What you will do:
Scan the material below, then work out how many of its lines contain the word "spoken"; reply with that number only.

Supplied entries:
· · · · · · ·
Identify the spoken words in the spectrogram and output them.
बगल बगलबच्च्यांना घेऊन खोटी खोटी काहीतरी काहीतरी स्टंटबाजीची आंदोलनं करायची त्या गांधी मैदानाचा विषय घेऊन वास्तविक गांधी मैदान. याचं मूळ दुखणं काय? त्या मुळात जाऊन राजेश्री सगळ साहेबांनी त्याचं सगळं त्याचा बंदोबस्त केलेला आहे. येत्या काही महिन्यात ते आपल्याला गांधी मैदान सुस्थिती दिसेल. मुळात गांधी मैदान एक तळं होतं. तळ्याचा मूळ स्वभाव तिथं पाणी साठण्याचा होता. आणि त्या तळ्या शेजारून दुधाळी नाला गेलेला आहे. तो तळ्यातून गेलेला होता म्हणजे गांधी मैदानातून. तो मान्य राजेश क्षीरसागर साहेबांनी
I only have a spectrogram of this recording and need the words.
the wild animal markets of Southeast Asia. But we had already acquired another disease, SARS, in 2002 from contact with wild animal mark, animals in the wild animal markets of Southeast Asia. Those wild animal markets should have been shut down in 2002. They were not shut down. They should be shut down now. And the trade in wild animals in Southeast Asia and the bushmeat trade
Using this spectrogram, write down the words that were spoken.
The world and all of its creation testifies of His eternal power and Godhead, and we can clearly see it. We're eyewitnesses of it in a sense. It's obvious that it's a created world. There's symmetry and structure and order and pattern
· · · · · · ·
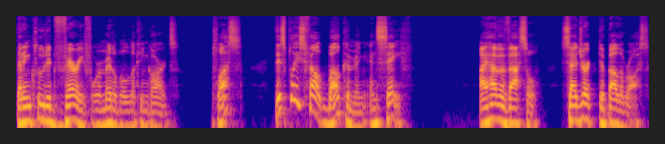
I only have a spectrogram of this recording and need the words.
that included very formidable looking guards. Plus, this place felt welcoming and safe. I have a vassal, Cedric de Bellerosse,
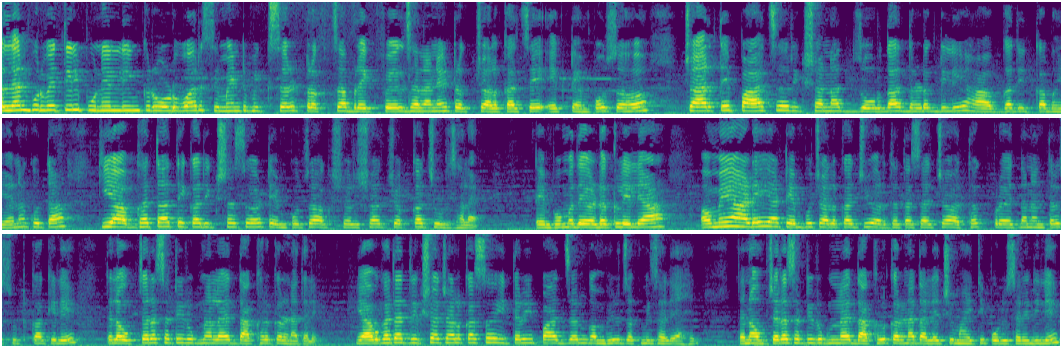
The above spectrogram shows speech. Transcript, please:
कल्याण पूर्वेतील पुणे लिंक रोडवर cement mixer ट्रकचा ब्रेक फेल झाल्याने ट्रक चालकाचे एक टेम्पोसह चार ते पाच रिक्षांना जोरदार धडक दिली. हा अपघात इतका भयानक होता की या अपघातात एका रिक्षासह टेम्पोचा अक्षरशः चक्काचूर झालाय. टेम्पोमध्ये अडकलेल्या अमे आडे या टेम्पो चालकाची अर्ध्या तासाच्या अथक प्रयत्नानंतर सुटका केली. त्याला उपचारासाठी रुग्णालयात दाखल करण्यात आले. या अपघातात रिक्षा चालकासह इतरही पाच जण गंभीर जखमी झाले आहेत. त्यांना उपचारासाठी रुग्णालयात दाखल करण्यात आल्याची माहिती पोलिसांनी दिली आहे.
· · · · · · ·
Response:
2